>>>>
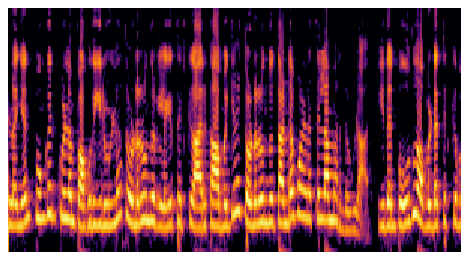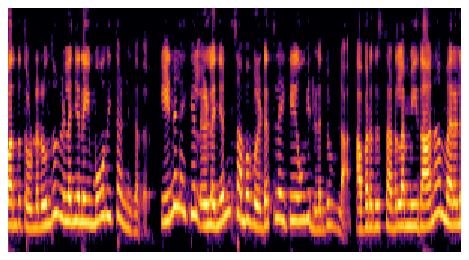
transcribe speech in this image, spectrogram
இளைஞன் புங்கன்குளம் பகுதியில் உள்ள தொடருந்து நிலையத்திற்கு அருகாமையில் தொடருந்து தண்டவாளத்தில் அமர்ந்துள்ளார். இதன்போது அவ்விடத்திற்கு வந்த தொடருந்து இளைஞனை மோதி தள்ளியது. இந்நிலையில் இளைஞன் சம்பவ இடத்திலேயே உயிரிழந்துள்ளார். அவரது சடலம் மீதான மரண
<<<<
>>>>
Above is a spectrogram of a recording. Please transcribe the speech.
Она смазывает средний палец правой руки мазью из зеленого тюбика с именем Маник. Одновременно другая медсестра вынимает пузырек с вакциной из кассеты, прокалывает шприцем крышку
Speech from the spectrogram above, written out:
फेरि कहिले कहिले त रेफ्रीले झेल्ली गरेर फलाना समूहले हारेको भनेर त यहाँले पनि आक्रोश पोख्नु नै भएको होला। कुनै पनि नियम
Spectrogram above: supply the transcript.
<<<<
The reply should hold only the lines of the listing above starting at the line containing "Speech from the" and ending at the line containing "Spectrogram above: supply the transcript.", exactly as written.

Speech from the spectrogram above, written out:
फेरि कहिले कहिले त रेफ्रीले झेल्ली गरेर फलाना समूहले हारेको भनेर त यहाँले पनि आक्रोश पोख्नु नै भएको होला। कुनै पनि नियम
Spectrogram above: supply the transcript.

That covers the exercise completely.